Fire crews responded to the building around 2:30 a.m. and by 6 a.m. the main roof section of the historic building collapsed. Flames and heavy smoke billowed from the red stone structure, which was still burning as of mid-morning.
The tabernacle was built in the 1880's and is listed on the National Register of Historic Places. The light red brick construction coupled with a unique gabled roof made the building a favorite for locals and a must-see visit for tourists.
"It was the landmark of landmarks in our city," Mayor John Curtis said. He told Reuters the interior of the structure appears lost.
It featured wood benches hewn by settlers and hand-crafted stained glass windows throughout, as well as winding staircases, balconies and a spacious ceiling with crisscrossing heavy timbered beams.
Asked if there was any indication of what might have started the fire, Curtis said: "There are no suspicious points right now."
The tabernacle has been used for graduation programs, concerts and other special events. It was scheduled for Christmas events this week according to city officials.
"The fire at the Provo Tabernacle is tragic.
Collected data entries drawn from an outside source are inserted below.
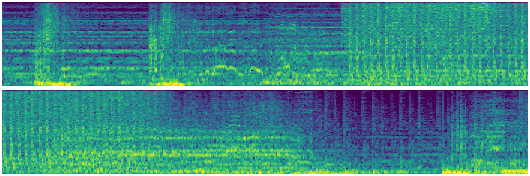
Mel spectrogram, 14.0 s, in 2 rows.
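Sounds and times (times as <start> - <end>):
automatic rifle fire: 4.6 - 8.9.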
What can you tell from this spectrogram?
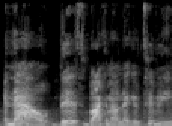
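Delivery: usual speaking voice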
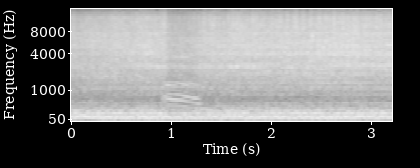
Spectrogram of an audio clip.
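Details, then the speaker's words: LS-swapped 1992 Dodge Dakota V8 after adding a catch can and adjustments, cold start, no vacuum leaks: steady even idle with no stumble, lope or hiss; idling much better, IAC valve may need more adjustment. "So that's good. There's no vacuum leaks. We checked that. And yeah, we're ready to go testing."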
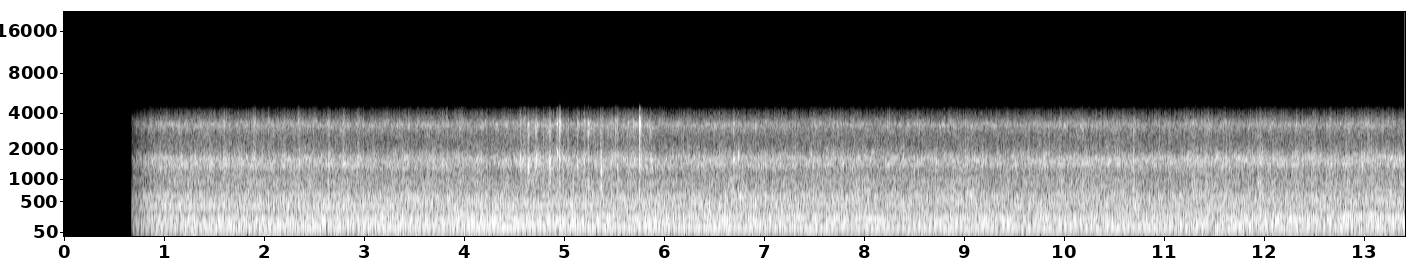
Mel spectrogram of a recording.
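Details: Vectra GSi 2.5 V6 idling with an uneven, slightly lumpy beat around four pulses a second over a steady low hum; rough idle, cause unknown.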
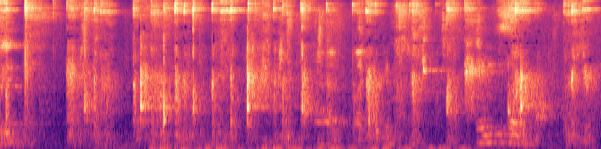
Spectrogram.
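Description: Celluloid-type table tennis ball clicking off bats and bouncing on the table in play: a run of sharp, irregular clicks, the loudest about two and a half seconds in, with voices in the hall behind them.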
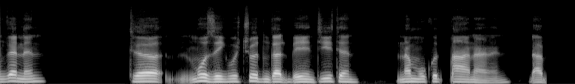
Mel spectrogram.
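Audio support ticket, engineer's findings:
Compressed frames skipped at 4.53 s and 5.46 s in the speech. Jumps of about half a second and about 0.4 s, which fits roughly fifteen and ten lost 32 ms frames. Decoder dropped missing or damaged frames.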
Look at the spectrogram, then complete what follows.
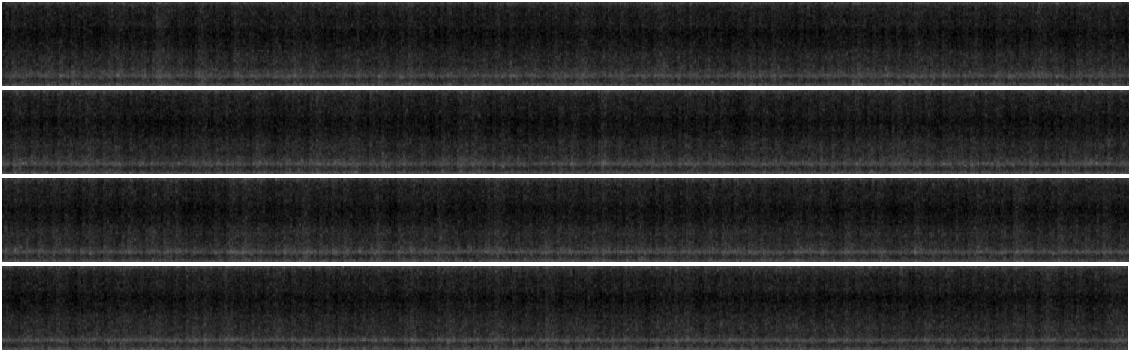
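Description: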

The building not only serves our members and the community, but is a reminder of the pioneering spirit that built Utah," said Scott Trotter a spokesman for the Church of Jesus Christ of Latter-day Saints, popularly known as the Mormon church, in a statement issued on Friday.
Reporting by James Nelson; Editing by Jerry Norton